Hunter S. Thompson Stole Hemingway's Set Of Elk Antlers 52 Years Ago, And His Widow Just Returned Them
Three years after Ernest Hemingway killed himself, a writer and pretty famous fan visited his home in Idaho for journalistic purposes. While there, Hunter S. Thompson stole Hemingway's antlers. Now, 11 years after Thompson's own suicide, the antlers have been returned to their rightful owners.
I swear, I'm not making this up.
Hemingway bought his Ketchum, Idaho summer home in 1959, after leaving Cuba. The author had enjoyed hunting and fishing at the nearby Sun Valley Ranch — now part of the The Nature Conservancy's Silver Creek Preserve — and Idaho's climate offered protection for Hemingway's treasured papers. When she died in 1986, Hemingway's widow, Mary, left their home in Ketchum to the Conservancy.

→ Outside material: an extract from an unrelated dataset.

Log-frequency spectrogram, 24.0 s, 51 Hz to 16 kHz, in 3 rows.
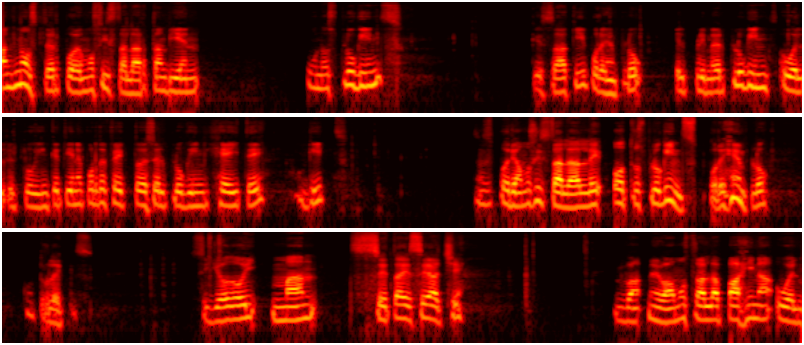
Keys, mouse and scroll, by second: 0.0-1.4 typing, 5.2 typing, 6.4-7.1 typing, 7.2-7.8 Up, 8.0 Down, 8.6-9.4 Down, 9.6 Up, 10.3 Up, 10.4 Left, 10.6 Left, 11.5 Left, 12.2 Left, 15.6 ctrl+x, 17.1-18.1 typing, 19.6-21.2 typing.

Thompson visited Hemingway's Idaho home in 1964, while working on a Toledo Blade article, titled "What Lured Hemingway to Ketchum?" Seven years before he published Fear and Loathing in Las Vegas, Thompson wondered what allure Idaho held for his idol:
Anybody who considers himself a writer or even a serious reader cannot help but wonder just what it was about this outback little Idaho village that struck such a responsive chord in America's most famous writer.

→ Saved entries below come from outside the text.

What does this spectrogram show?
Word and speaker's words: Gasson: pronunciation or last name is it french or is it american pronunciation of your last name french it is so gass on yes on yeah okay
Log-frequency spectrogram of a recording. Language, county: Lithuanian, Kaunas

Early on in the piece, Thompson mentions "a big pair of elk horns over the front door." According to Thompson's widow, Anita, the gonzo journalist "got caught up in the moment" and stole the antlers. Seeing The Aspen Times' Instagram post about their return, one wonders just how Thompson managed to make off with that horking prize without being caught.
Anita Thompson told BroBible that her late husband "was actually very embarrassed by" his actions, and had planned to return the antlers to their rightful owners. During the first week in August, more than 10 years after her husband's death, Anita Thompson "loaded Hemingway’s stolen antlers in her Toyota Prius for the 11 hour drive north from Woody Creek to Ketchum."
Hemingway's antlers won't stay at the late author's Idaho summer home, however. His grandson, Sean Hemingway, works as a museum curator in New York. He will offer the elk rack a permanent place to stay.
Images: Universal Pictures